Prince Andrew will “step back from public duties for the foreseeable future” as the fallout from his relationship with Jeffrey Epstein deepens, he has announced.
In his first statement since Saturday’s BBC Newsnight interview, the Duke of York said it “has become clear” he could no longer carry on with his royal duties as the scandal had “become a major disruption to my family’s work”.
He added: “Therefore, I have asked Her Majesty if I may step back from public duties for the foreseeable future, and she has given her permission.”
There have been ongoing discussions within the family about the current situation with the prince talking to the Queen and Prince of Wales, it is understood.
The duke met with the Queen on Wednesday, visiting her at Buckingham Palace before his decision was announced.

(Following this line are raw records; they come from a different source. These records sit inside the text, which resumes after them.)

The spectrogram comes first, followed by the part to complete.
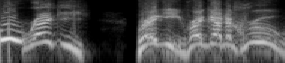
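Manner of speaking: very high-pitched, loud cartoon dog voice. Showing viewers a cartoon voice after a request: Scooby-Doo voice. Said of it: "I can do Scooby-Doo".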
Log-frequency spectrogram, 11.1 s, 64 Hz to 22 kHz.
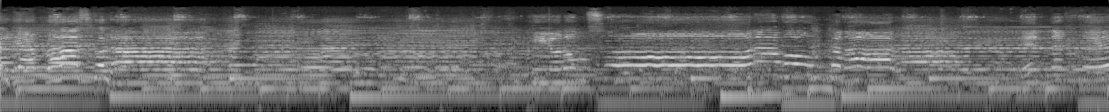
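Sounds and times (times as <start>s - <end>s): acoustic guitar accompaniment: 0.0s - 11.0s
piano accordion folk melody: 0.0s - 11.0s.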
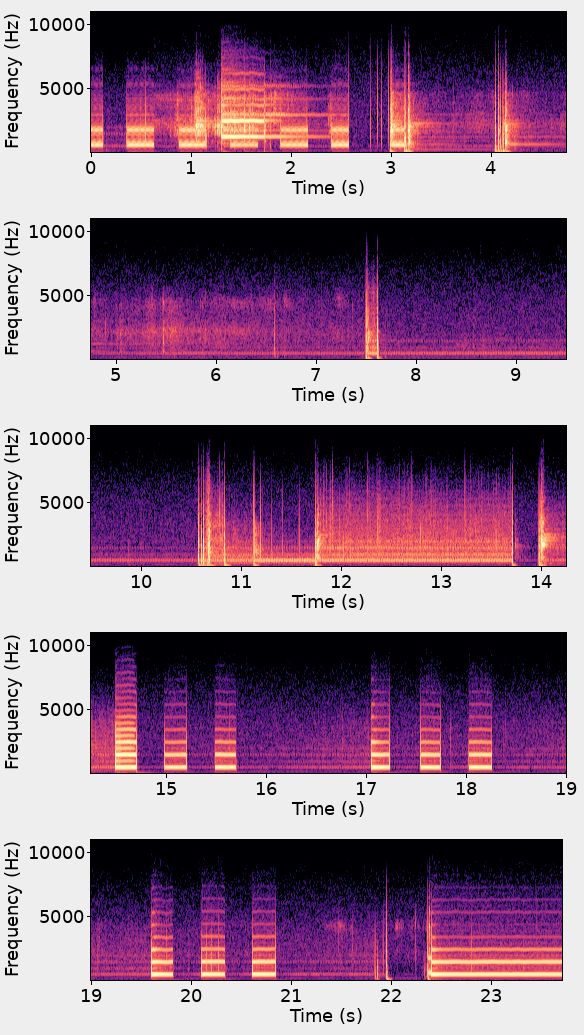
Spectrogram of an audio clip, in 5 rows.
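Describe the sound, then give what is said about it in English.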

The interview on Saturday, which saw Prince Andrew widely condemned for a lack of sympathy to Epstein’s victims, has prompted a number of multimillion-pound businesses, universities and charities to distance themselves from him.
Wednesday saw organisations from banks to universities lining up to disassociate themselves from Prince Andrew, who had been a patron of more than 180 establishments, while others have withdrawn sponsorship for his Pitch@Palace youth enterprise programme.
Speaking to Newsnight’s Emily Maitlis, he said that he “let the side down” and described his relationship with the convicted paedophile as “not something that was becoming of a member of the royal family” – but did not say he regretted it.
He also said it was “convenient” to stay at Epstein’s property and felt like the “honourable” thing to do at the time and claimed knowing him had “some seriously beneficial outcomes”.
But in Wednesday’s statement, Prince Andrew said: “I continue to unequivocally regret my ill-judged association with Jeffrey Epstein. His suicide has left many unanswered questions, particularly for his victims, and I deeply sympathise with everyone who has been affected and wants some form of closure.
“I can only hope that, in time, they will be able to rebuild their lives. Of course, I am willing to help any appropriate law enforcement agency with their investigations, if required.”
Royal author Penny Junor branded the move “absolutely unprecedented”.
She said the decision was inevitable and had probably averted a crisis, but the monarchy was going through very difficult times.
“This is absolutely unprecedented that a fairly senior member of the royal family should be forced to retire from public life,” she said.
The royal writer told the PA news agency: “With all the events of the last year put together, I think the monarchy is going through very difficult times… I think it’s been a disastrous year.”
In the Newsnight interview, the duke denied claims that he slept with Virginia Giuffre, one of Epstein’s victims, on three separate occasions, twice while she was underage.
He said the alleged encounter in 2001 did not happen as he spent the day with his daughter, Princess Beatrice, taking her to Pizza Express in Woking for a party.
Giuffre said the same alleged sexual liaison began with the duke sweating heavily as they danced at London nightclub Tramp.
But the duke said he had a medical condition at the time which meant he did not sweat.